It was just this kind of straightforwardness which made me understand I was with the wittiest man I had ever happened to meet. Not only, my opinion never changed and was strengthened over time.
The following Monday I took him almost everything I had written until then.
For two weeks he told me nothing. During our conversations I was pleased with his encyclopaedic knowledge and with his intelligence. He was conversant or knowledgeable in so many things ranging from philosophy to politics, from art to science, from psychology to religion, and, of course, from literature to poetry. From our conversations I realised that I shared almost the same point of views with the person I had learnt to consider as being my teacher. The following week, for the second time, he approached the subject: “Don’t you want to know what my opinion of your work is?”
I felt like I was going to sink: “Sure! Of course!” I said eagerly.
“So why didn’t you ask me?”
“Because I’m afraid of your judgment. Moreover, simply because you haven’t spoken to me before now has convinced me that your opinion is that my work is useless. “
“I want to give you some advice. Don’t enter any more competitions. “
I felt like I was going to die. My doubts were changed into certainties. What I wrote was worthless or at least of very little value, and therefore, implicitly, his advice was to consider myself a writer no more.
“Got it”. - I said, mortified. - “I’ll stop writing.”
“You have understood nothing.”
He replied and, smiling, he added a sentence that satisfied me beyond all expectations.
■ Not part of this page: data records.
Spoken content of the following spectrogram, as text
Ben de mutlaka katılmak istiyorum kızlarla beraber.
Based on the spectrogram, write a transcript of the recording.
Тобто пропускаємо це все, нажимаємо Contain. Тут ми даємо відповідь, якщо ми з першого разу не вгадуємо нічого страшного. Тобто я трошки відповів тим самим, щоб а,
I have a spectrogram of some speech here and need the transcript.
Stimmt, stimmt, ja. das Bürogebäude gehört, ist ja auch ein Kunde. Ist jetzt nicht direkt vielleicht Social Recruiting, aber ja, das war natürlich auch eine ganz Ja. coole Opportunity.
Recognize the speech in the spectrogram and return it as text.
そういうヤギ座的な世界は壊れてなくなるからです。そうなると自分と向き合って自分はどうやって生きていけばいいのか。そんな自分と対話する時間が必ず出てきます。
I will keep it forever in my heart, but my discretion has always prevented me from reporting it to someone else. However, encouraged by his exhortations then and his memory after his death, I have tried never to abandon my passion for Literature, Poetry, Philosophical Theory, Music and similar works.
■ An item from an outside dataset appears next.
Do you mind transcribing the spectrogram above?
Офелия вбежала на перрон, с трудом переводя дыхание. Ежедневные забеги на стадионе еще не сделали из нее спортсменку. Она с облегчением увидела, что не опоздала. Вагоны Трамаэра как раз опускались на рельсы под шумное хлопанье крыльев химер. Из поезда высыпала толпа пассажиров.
In the mid-eighties I was elected President of a cultural association in my town. I accepted the post with enthusiasm because the organisation promoted new talents by publishing their literary works and offering them the chance to express their opinions through the medium of its magazine. It was a commitment which I could carry on for only a few years but which I give credit to for having made me find at least a few minutes to write every day.
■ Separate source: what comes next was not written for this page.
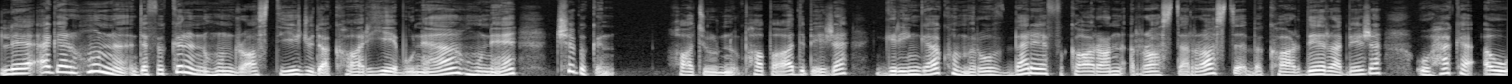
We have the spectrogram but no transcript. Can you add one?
لی اگر هون دفکرن هون راستی جداکاریه بونه هونه چه بکن؟ خاتون پاپا دبیجه گرینگا کمروف بره فکاران راست راست به کارده را بیجه و هکا او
I have always supported the idea that a life with no novelties is not worth living and maybe just because of this from time to time I have tried to create or take advantage of new situations. The last chance I had was when, going to the Russian consulate to get some information, I asked a young Russian tourist for some help. I soon found out that this same person was fond of literature. What could I do but marry her?
However, today, thanks to a chain of events, not least as a result my marriage, I am at last able to put Montale’s urgings into practice and I am able to write full time. Furthermore, I am sure that it is consequential that I often have the sensation that he himself is pleased because I’ve continued to follow his advice.
And now, roving the intricacies of my mind, I get inebriated by space, formulating theories that recklessly try to stretch out their hands to embrace those who desire to think, to know, to understand. Just as I try to do too.